When the aspiring Bristol trio remixed the song «Mustt Mustt» by the celebrated Pakistani singer Nusrat Fateh Ali Khan, Coca-Cola bought the song and used it for one of its ads. Massive Attack proved to be masters of instrumentation and surprise when selecting collaborators. Their song «Weather Storm» is based on a theme by Debussy, played on piano by DJ Craig Armstrong. The Bristol trio brought back neglected reggae singer Horace Andy and put him up as one of the group’s main singers. They picked some of the indie scene’s best female vocalists, such as Shara Nelson and Tracey Thorn, whose group Everything but the Girl was not doing too well, Elizabeth Fraser of the forgotten Cocteau Twins, and the eccentric Sinead O’Connor.

The band’s second album, 1995’s «Protection» reached No. 4 on the UK charts, while the following two, 1998’s «Mezzanine» and 2003’s «100th Window» both topped the charts. The success, however, has not been unblemished. Co-founders Mushroom and Daddy G both distanced themselves from the band. Del Naja has carried on with permanent collaborator Neil Davidge for support in arrangements.

During the first Gulf War, the band cut its name to Massive until the campaign’s end. Del Naja became closely affiliated with the anti-war movement following the invasion of Iraq. Fans that attended the group’s previous performance in Athens three years ago will surely remember the anti-war messages, translated in Greek, on a giant screen as a stage backdrop.

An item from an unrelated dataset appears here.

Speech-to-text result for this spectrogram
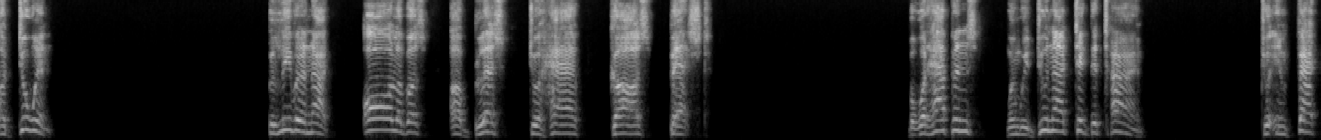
are doing. Believe it or not, all of us are blessed to have God's best. But what happens when we do not take the time to, in fact,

Massive Attack are not an everyday act. They have definite opinions about world affairs. The band is set to release a new album, «Weather Underground» a tribute to the radical left organization in the US in the 60s. Besides more success, Del Naja and friends can expect to have to visit Scotland Yard.